I don’t expect Chiellini to be an every-game player in MLS, but I do expect him to make LAFC better for portions of his time on the field. For a team that’s sitting right in a trophy window, that’s a good thing.


June 3: RSL sign Luna from the El Paso Locomotive in the USL Championship

Reported fee: $250,000, a record USL-to-MLS transaction

Who is Diego Luna and how does he play?

At just 18-years-old, Diego Luna is a creative, smooth attacker. He’s currently away with the U.S. U-20 men’s national team at the Concacaf U-20 Championship where he recently put together a downright fun performance against Canada.

If you’ve watched him play, you’ve probably noticed that Luna has a strange build for a soccer player. But he was one of the best players in the USL Championship before making the move up to MLS. He was named to the USL’s All-League Second Team in 2021 and was a finalist for the Young Player of the Year award, losing out to Jonathan Gomez. With his soft first touch and skill on the ball, Luna jumps off the screen – and the spreadsheets. According to American Soccer Analysis, Luna was the second best player in the USL Championship based on goals added per 90 minutes.

His athleticism is a big question mark, but Luna has talent.

What this deal means for RSL:

Because Real Salt Lake paid a record fee for a USL-to-MLS transaction, it seems pretty clear that they rate Luna quite highly. The teenager already played a few minutes for RSL in a 2-1 loss to Vancouver on June 4, just one day after the official transfer announcement.
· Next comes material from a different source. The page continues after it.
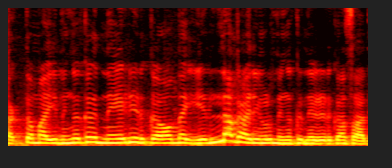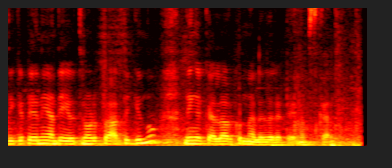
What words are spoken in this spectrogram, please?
ശക്തമായി നിങ്ങൾക്ക് നേടിയെടുക്കാവുന്ന എല്ലാ കാര്യങ്ങളും നിങ്ങൾക്ക് നേടിയെടുക്കാൻ സാധിക്കട്ടെ എന്ന് ഞാൻ ദൈവത്തിനോട് പ്രാർത്ഥിക്കുന്നു. നിങ്ങൾക്ക് എല്ലാവർക്കും നല്ലത് നമസ്കാരം.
Now it’s up to Pablo Mastroeni to find a way to get Luna, Jefferson Savarino, and some of RSL’s other forwards working together and contributing in the attack.